The impact of lead shot on soils and crops was examined at a clay pigeon shooting site in northern England. Topsoil cores were collected along a 300 m transect from the shooting range, and the numbers of lead shot pellets per soil core, total and ‘plant-available’(0.5m acetic acid extractable) lead concentrations, organic matter content, pH and cation exchange capacity were determined. The number of oilseed rape plants and their stem diameters were recorded in 1 m2 quadrats placed at the soil sampling locations. Total and ‘plant-available’ lead concentrations in the soil were most but plant numbers per m2 and mean stem diameters were least in the area of greatest lead shot deposition. Total lead concentrations in the soil commonly exceeded 5000 mg/kg; these are considerably greater than threshold ‘trigger’ concentrations proposed by the Department of the Environment, above which soils are considered to be contaminated and warrant further investigation. Concentrations of lead in the oilseed rape plants themselves were also largest in the area of most intense lead shot deposition; in root samples the lead concentration exceeded 400 mg/kg. The management and remediation of contaminated soils at the clay pigeon shooting site are discussed.

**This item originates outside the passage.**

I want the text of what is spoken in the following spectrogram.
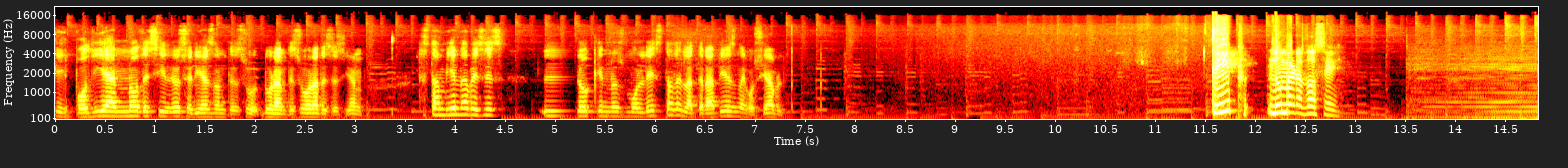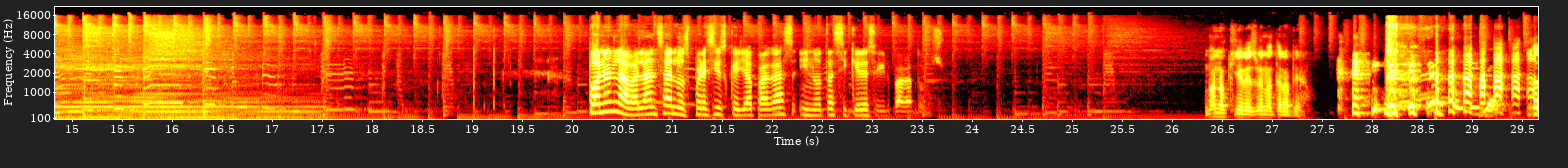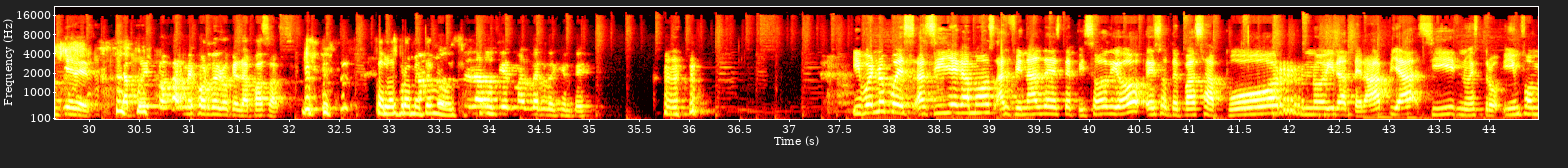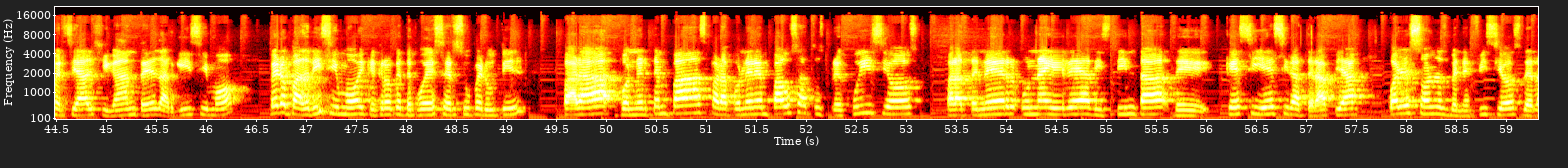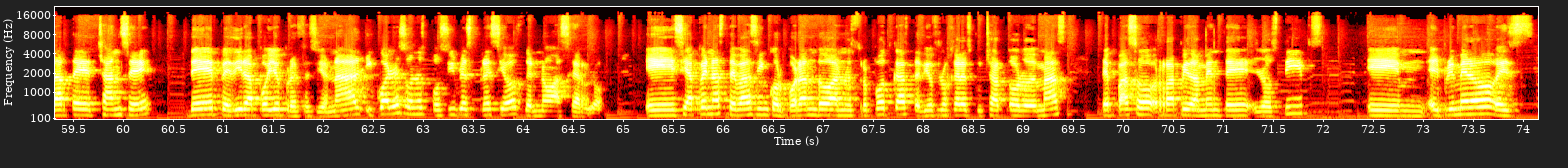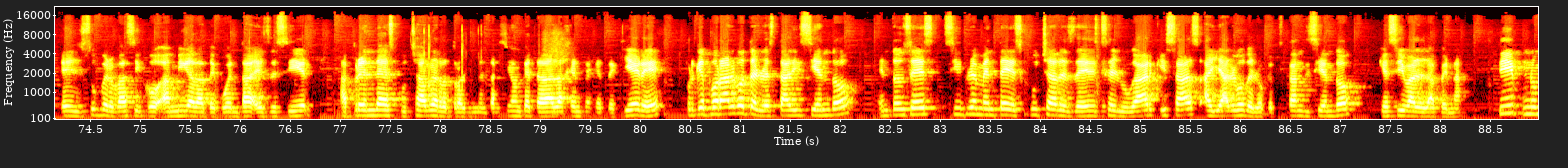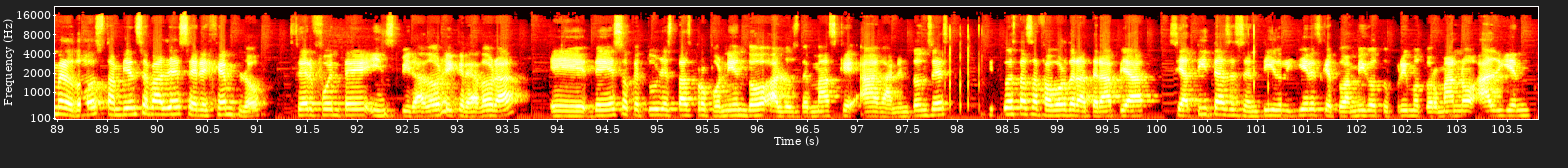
que podía no decir groserías durante su, durante su hora de sesión. Entonces también a veces lo que nos molesta de la terapia es negociable. Tip número 12. Pon en la balanza los precios que ya pagas y nota si quieres seguir pagándolos. No, no quieres, ven a terapia. No quieres, la puedes pasar mejor de lo que la pasas. Se los prometemos. Lado es más verde, gente. Y bueno, pues así llegamos al final de este episodio. Eso te pasa por no ir a terapia. Sí, nuestro infomercial gigante, larguísimo, pero padrísimo y que creo que te puede ser súper útil para ponerte en paz, para poner en pausa tus prejuicios, para tener una idea distinta de qué sí es ir a terapia, cuáles son los beneficios de darte chance de pedir apoyo profesional y cuáles son los posibles precios de no hacerlo. Eh, si apenas te vas incorporando a nuestro podcast, te dio flojera escuchar todo lo demás, te paso rápidamente los tips. Eh, el primero es el súper básico, amiga, date cuenta, es decir, aprende a escuchar la retroalimentación que te da la gente que te quiere, porque por algo te lo está diciendo, entonces simplemente escucha desde ese lugar, quizás hay algo de lo que te están diciendo que sí vale la pena. Tip número dos, también se vale ser ejemplo, ser fuente inspiradora y creadora eh, de eso que tú le estás proponiendo a los demás que hagan. Entonces, si tú estás a favor de la terapia, si a ti te hace sentido y quieres que tu amigo, tu primo, tu hermano, alguien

|Journal||Soil Use and Management|
|Publication status||Published - Sep 1994|